DE: He was really ahead of his time on this issue. What could be a “weapon” in Edward Said's writing is to think about the advantages and disadvantages of exile at the same time. He was aware of how an eccentric or peripheral position in relation to an identity could enrich one's thinking. He was an anti-nationalist who liked to quote Adorno: “It is part of morality not to feel at home in one's home.” Admittedly, this phrase is not always easy to grasp straight away — unless you are Palestinian or Lebanese — but in my opinion, the entirety of humanity is going to have to come up with a new sense of “home,” one that is not framed by borders on which we plant a flag.
A secular intellectual opposed to all forms of fundamentalism, who fervently supported Salman Rushdie at the time of Ayatollah Khomeini's fatwa, he might have nonetheless, as you write in "Edward Said: His Thought as a Novel," underestimated the scale of the Islamist threat.
DE: For example, at the time of Sept. 11, 2001, he thought that it was just a "handful" of madmen. On this point, history has proved him wrong. He was horrified to think that such a deadly phenomenon could have spread within such a varied and rich culture that was thousands of years old. Here again, Benjamin's quote is perfectly apt. The elements of barbarism and civilization coexist.
KB: Said never succumbed to the romantic and erroneous vision of Foucault, for example, who thought that emancipation could come from religious movements. But his extreme rationalism and Cartesianism may have led him to underestimate the persistence of religious feeling and its power to mobilize. He rightly refused to allow 1.5 billion Muslims to be assimilated with terrorists.
DE: In any case, it seems certain to me that Said would have been at the forefront of what we have witnessed over the last 20 years. He was a man who didn't back down in the face of difficulty; I would even say that difficulty was his subject. If he is still with us today, it is because this chaotic century sorely lacks his coherence, his freedom and his courage.

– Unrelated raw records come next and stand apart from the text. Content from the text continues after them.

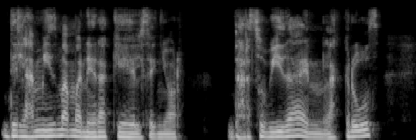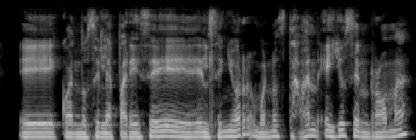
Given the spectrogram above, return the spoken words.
de la misma manera que el Señor, dar su vida en la cruz. Eh, cuando se le aparece el Señor, bueno, estaban ellos en Roma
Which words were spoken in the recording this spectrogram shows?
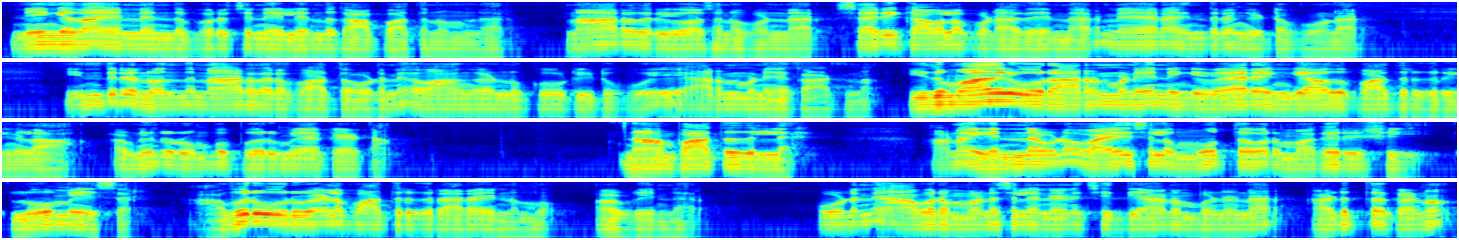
நீங்கள் தான் என்னை இந்த பிரச்சனையிலேருந்து காப்பாற்றணும்னார் நாரதர் யோசனை பண்ணார். சரி கவலைப்படாதேன்னார். நேராக இந்திரங்கிட்ட போனார். இந்திரன் வந்து நாரதரை பார்த்த உடனே வாங்கன்னு கூட்டிகிட்டு போய் அரண்மனையை காட்டினான். இது மாதிரி ஒரு அரண்மனையை நீங்கள் வேறு எங்கேயாவது பார்த்துருக்குறீங்களா? அப்படின்னு ரொம்ப பெருமையாக கேட்டான். நான் பார்த்ததில்ல. ஆனால் என்னை விட வயசில் மூத்தவர் மகரிஷி லோமேசர். அவர் ஒரு வேளை பார்த்துருக்கிறாரா என்னமோ அப்படின்னார். உடனே அவரை மனசில் நினச்சி தியானம் பண்ணினார். அடுத்த கணம்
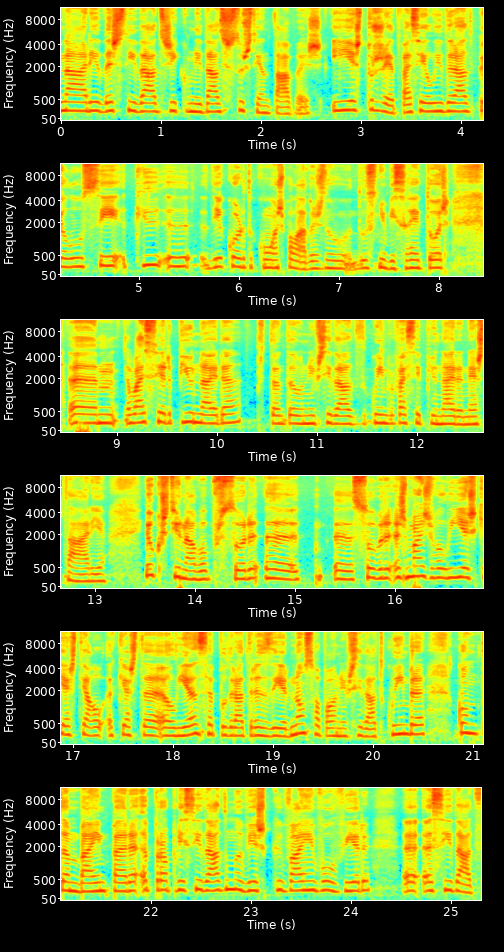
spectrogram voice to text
na área das cidades e comunidades sustentáveis. E este projeto vai ser liderado pela UC, que, eh, de acordo com as palavras do, do Sr. Vice-Reitor, eh, vai ser pioneira, portanto, a Universidade de Coimbra vai ser pioneira nesta área. Eu questionava o professor uh, sobre as mais-valias que que esta aliança poderá trazer, não só para a Universidade de Coimbra, como também para a própria cidade, uma vez que vai envolver a cidade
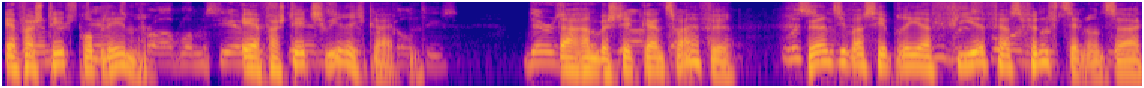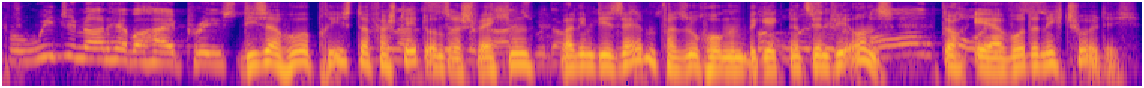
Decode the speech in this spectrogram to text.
Er versteht Probleme. Er versteht Schwierigkeiten. Daran besteht kein Zweifel. Hören Sie, was Hebräer 4, Vers 15 uns sagt. Dieser hohe Priester versteht unsere Schwächen, weil ihm dieselben Versuchungen begegnet sind wie uns. Doch er wurde nicht schuldig.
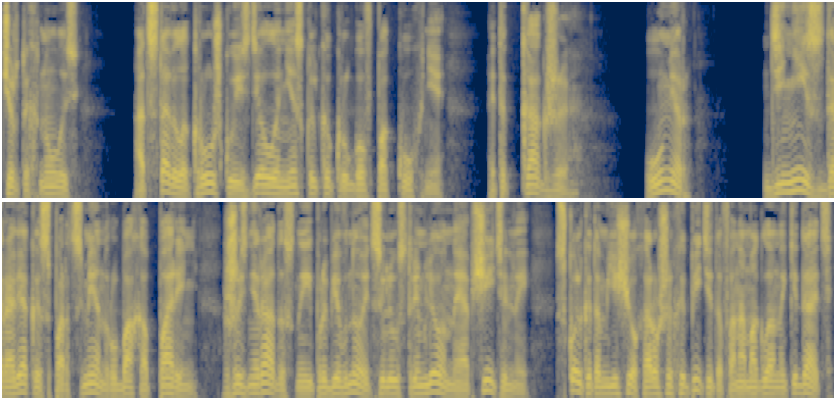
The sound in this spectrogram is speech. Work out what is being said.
Чертыхнулась, отставила кружку и сделала несколько кругов по кухне. Это как же? Умер? Денис, здоровяк и спортсмен, рубаха-парень, жизнерадостный и пробивной, целеустремленный, общительный. Сколько там еще хороших эпитетов она могла накидать?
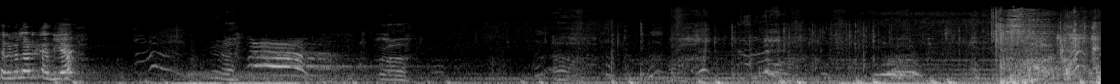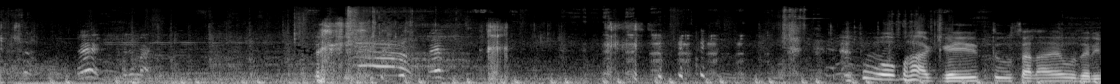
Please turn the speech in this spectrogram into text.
तेरे को लटका दिया? भाग गई तू साला है उधर ही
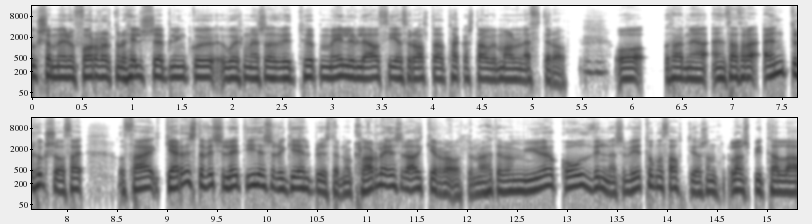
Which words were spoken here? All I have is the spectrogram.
hugsa meira um forvarnar og heilsueflingu, vegna þess að við töpum eiliflega á því að þurfa alltaf að takast á við málun eftir á. Mhm. Og þannig að, en það þarf að endur hugsa og það, og það gerðist að vissu leiti í þessari geðhelbriðistefnu og klárlega í þessari aðgerra áallun og þetta var mjög góð vinna sem við tókum þátt í á landsbítala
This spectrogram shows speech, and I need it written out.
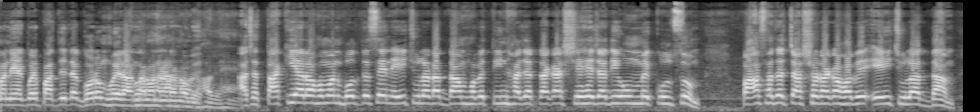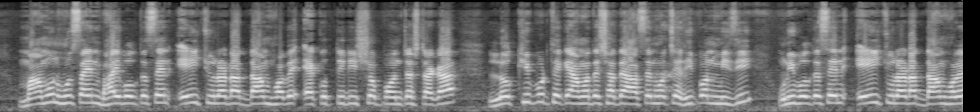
মানে একবার পাতিলটা গরম হয়ে রান্না গরম বান্নাটা হবে। হবে, হ্যাঁ। আচ্ছা তাকিয়া রহমান বলতেছেন এই চুলাটার দাম হবে তিন হাজার টাকা শেহেজাদি উম্মে কুলসুম। পাঁচ হাজার চারশো টাকা হবে এই চুলার দাম। মামুন হুসাইন ভাই বলতেছেন এই চুলাটার দাম হবে একত্রিশশো পঞ্চাশ টাকা। লক্ষ্মীপুর থেকে আমাদের সাথে আসেন হচ্ছে রিপন মিজি। উনি বলতেছেন এই চুলাটার দাম হবে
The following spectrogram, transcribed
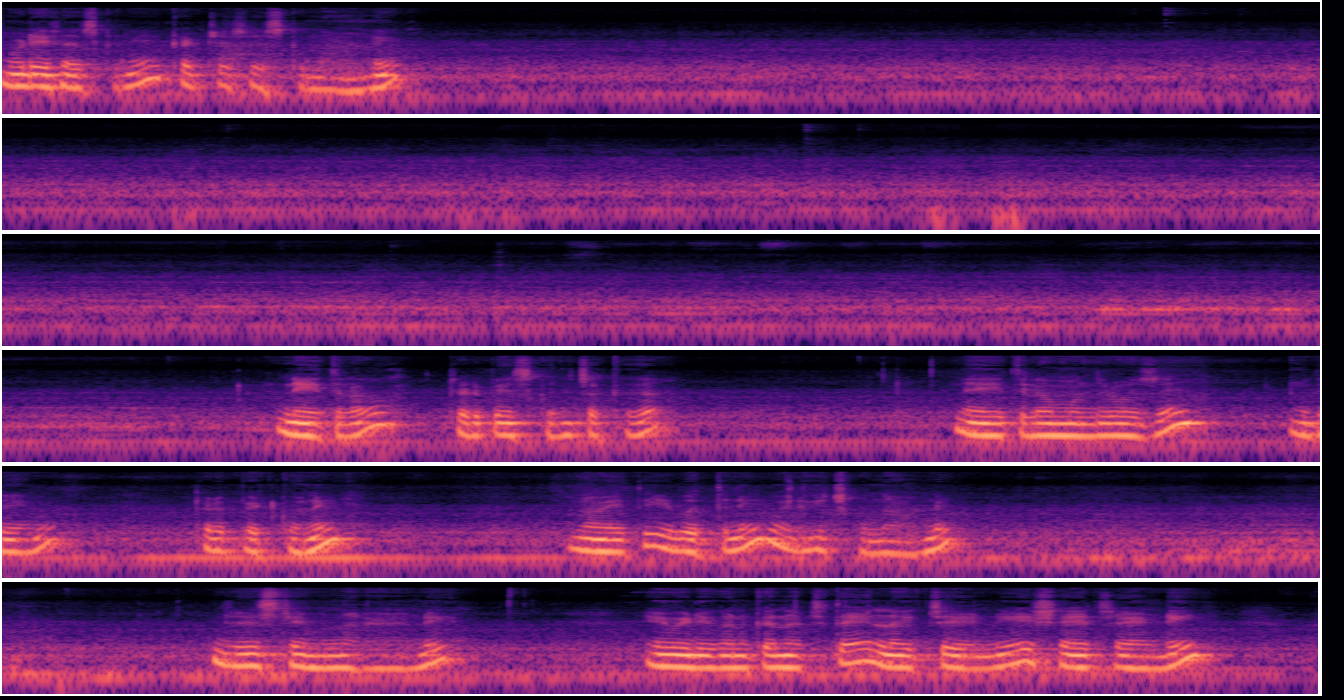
ముడేసేసుకుని కట్ చేసేసుకుందామండి. నేతిలో తడిపేసుకొని చక్కగా నేతిలో ముందు రోజే ఉదయం తడిపెట్టుకొని మనమైతే ఈ ఒత్తిని వెలిగించుకుందామండి. జై శ్రీమన్నారాయణ ఈ వీడియో కనుక నచ్చితే లైక్ చేయండి షేర్ చేయండి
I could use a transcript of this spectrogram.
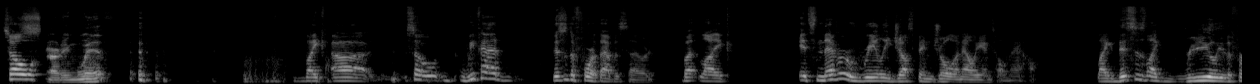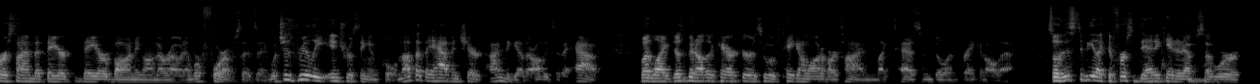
So starting with. like uh so we've had this is the fourth episode, but like it's never really just been Joel and Ellie until now. Like this is like really the first time that they are they are bonding on their own, and we're four episodes in, which is really interesting and cool. Not that they haven't shared time together, obviously they have, but like there's been other characters who have taken a lot of our time, like Tess and Bill and Frank and all that. So this to be like the first dedicated episode where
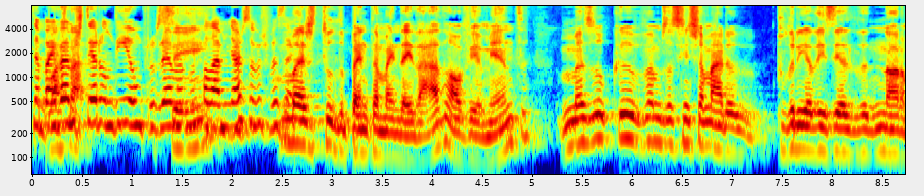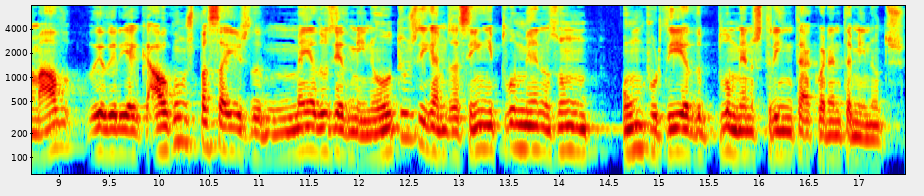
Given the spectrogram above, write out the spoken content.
também vamos está. ter um dia um programa Sim, para falar melhor sobre os passeios. Mas tudo depende também da idade, obviamente. Mas o que vamos assim chamar, poderia dizer de normal, eu diria que alguns passeios de meia dúzia de minutos, digamos assim, e pelo menos um, um por dia de pelo menos 30 a 40 minutos.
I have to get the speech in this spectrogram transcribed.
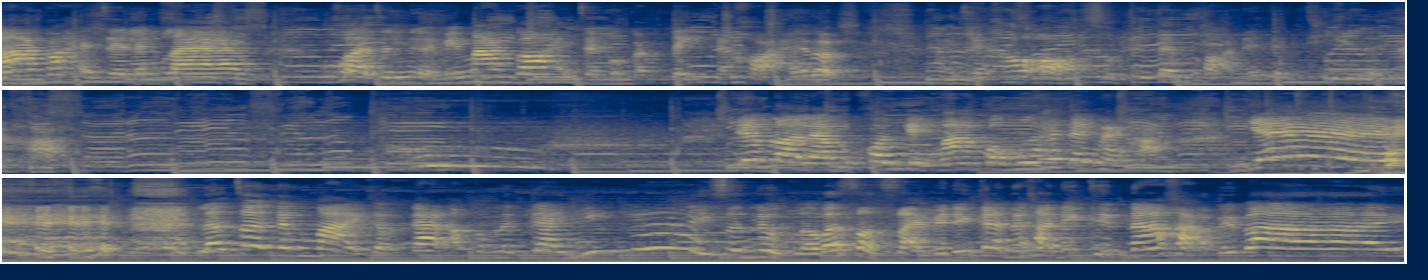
มากก็หายใจแรงๆ กว่าจะเหนื่อยไม่มากก็หายใจปกติแต่ขอให้แบบหายใจเข้าออกสุดให้เต็มปอดได้เต็มที่เลยนะคะ เรียบร้อยแล้วทุกคนเก่งมากปรบมือให้เต็งหน่อยค่ะ เย้ แล้วเจอกันใหม่กับการออกกำลังกายง่ายๆสนุกแล้วว่าสดใสไปด้วยกันนะคะในคลิปหน้าค่ะ บ๊ายบาย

This article was originally published in French in L'Orient-Le Jour.